Officer Heffner, testifying as a narcotics expert, explained he looks for certain indicators in assessing whether a person possessed drugs for sale, including a scale, pay/owe sheets or a log, packaging material, money or currency, and cell phone text messages. Heffner formed the opinion Alcantar possessed the methamphetamine for sale because he possessed five packages of the same drug of similar weights, the drugs were in Alcantar's hand when Heffner shined the spotlight on him, and it was late at night. Heffner believed he had "possibly interrupted a drug transaction" between Alcantar and the woman. High quality methamphetamine might fetch $70 to $100 per gram, and the five bindles might have netted $250. The jury may rely on the opinion of an experienced officer that the defendant possessed narcotics for sale and "it is for the jury to credit such opinion or reject it." (People v. Harris (2000) 83 Cal.App.4th 371, 375.)

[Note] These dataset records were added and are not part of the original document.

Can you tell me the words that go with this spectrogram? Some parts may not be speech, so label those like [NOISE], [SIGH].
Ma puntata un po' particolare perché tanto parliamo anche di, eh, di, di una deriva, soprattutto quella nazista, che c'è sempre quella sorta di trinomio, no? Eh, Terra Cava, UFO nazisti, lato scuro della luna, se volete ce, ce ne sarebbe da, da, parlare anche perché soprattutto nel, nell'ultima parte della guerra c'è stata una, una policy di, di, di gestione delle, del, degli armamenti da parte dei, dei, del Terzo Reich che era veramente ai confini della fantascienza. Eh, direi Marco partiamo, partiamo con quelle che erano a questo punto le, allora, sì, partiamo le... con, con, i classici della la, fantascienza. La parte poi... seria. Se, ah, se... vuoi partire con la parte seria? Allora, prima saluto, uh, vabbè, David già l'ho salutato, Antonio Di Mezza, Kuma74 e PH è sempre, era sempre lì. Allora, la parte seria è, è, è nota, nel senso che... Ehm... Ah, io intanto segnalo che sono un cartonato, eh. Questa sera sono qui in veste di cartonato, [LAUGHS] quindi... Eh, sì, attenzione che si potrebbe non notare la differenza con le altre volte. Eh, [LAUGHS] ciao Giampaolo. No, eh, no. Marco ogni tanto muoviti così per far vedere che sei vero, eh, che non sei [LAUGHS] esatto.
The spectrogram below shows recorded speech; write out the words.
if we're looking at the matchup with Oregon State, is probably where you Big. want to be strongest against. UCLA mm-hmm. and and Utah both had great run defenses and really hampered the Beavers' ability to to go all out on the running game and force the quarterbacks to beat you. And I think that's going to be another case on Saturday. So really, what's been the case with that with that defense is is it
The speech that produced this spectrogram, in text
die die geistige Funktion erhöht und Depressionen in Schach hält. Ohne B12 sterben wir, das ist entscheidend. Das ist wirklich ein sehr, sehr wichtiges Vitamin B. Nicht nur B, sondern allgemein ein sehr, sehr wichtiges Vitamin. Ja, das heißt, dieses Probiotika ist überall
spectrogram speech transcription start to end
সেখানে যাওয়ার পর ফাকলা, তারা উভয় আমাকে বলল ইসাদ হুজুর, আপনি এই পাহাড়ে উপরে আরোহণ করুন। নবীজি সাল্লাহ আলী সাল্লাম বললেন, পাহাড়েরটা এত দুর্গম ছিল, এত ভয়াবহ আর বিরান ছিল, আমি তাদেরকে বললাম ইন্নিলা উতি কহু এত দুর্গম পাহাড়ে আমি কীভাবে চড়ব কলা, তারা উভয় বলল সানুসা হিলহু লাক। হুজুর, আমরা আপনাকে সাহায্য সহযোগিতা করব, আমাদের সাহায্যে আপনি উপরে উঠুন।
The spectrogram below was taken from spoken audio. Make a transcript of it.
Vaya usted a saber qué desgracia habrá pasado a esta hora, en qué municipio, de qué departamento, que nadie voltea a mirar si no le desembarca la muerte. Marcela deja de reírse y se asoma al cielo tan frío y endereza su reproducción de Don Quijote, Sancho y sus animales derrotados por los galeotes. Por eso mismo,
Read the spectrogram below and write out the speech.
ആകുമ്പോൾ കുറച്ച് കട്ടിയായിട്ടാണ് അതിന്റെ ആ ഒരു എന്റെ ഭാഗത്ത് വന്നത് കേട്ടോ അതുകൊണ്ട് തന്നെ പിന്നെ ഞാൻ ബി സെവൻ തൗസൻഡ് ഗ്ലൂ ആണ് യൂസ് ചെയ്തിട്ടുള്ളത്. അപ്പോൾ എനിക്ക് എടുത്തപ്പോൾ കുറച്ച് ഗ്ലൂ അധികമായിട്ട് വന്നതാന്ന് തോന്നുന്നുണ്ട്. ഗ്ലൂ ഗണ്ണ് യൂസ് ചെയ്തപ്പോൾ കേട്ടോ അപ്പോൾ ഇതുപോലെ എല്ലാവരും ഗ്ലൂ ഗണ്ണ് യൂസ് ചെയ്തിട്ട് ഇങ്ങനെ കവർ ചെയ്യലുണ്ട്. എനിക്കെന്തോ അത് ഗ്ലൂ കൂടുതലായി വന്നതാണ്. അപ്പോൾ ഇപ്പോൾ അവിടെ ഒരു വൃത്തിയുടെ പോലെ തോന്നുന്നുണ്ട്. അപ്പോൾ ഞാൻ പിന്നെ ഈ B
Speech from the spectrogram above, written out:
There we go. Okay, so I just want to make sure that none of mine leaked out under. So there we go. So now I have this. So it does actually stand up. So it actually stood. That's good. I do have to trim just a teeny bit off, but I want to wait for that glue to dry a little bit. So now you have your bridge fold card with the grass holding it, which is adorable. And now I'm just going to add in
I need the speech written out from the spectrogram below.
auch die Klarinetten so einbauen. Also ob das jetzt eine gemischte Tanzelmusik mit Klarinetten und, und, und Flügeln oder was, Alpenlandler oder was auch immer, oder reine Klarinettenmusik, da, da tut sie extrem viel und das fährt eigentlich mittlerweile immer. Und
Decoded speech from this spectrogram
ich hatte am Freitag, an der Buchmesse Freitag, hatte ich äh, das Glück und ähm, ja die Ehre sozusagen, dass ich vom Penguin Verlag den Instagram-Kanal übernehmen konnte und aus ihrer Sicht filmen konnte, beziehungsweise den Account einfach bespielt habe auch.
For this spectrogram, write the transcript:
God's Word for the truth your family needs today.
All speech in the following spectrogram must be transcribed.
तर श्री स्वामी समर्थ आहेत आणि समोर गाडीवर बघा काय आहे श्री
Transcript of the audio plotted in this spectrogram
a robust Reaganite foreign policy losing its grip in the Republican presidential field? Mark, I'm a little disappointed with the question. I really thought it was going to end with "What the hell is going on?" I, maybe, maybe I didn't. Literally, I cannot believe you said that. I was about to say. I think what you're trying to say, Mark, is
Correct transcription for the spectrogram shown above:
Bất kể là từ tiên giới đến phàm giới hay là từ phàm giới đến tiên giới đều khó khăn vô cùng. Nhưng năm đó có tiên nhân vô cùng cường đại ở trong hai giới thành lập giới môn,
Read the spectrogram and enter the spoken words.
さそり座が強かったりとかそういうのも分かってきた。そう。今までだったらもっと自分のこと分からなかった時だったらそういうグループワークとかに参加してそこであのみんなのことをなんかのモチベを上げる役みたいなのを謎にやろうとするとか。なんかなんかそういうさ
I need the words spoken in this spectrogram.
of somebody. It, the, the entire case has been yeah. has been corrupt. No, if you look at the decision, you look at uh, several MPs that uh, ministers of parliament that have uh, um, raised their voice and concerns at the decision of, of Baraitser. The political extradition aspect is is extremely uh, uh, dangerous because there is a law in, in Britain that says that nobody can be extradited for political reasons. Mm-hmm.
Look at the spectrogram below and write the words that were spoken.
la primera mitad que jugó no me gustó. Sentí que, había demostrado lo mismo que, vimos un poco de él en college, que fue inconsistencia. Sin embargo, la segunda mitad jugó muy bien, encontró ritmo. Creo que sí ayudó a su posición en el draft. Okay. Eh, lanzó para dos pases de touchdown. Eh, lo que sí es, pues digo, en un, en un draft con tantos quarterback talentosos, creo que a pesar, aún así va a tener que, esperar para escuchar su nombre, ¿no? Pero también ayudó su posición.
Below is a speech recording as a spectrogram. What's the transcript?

The majority concedes as "arguably valid" Heffner's opinion Alcantar possessed the methamphetamine for sale because he held five separate bindles of similar weights, but concludes this is entitled to "little weight because . . . users may buy drugs in multiple bindles." (Maj. opn. at p. 5.) This assertion hardly proves as a matter of law that Alcantar held the methamphetamine for his personal use. Indeed, based on Heffner's expert opinion and the surrounding circumstances, the jury reasonably could conclude Alcantar was a small-time dealer who was about to sell his prepackaged bindles to his female companion. The majority simply reweighs the evidence to conclude Heffner's opinion is entitled to "little weight."
The majority also rejects Heffner's testimony the five bindles Alcantar possessed may have been worth $250.00. The majority reweighs the evidence in rejecting Heffner's testimony by finding "it could also have been worth as little as $25, depending on the quality." (Maj. opn. at p. 5.) This interpretation of the evidence is not compelled, however. The majority simply is second-guessing the jury's contrary conclusion. I respectfully disagree and would affirm the judgment.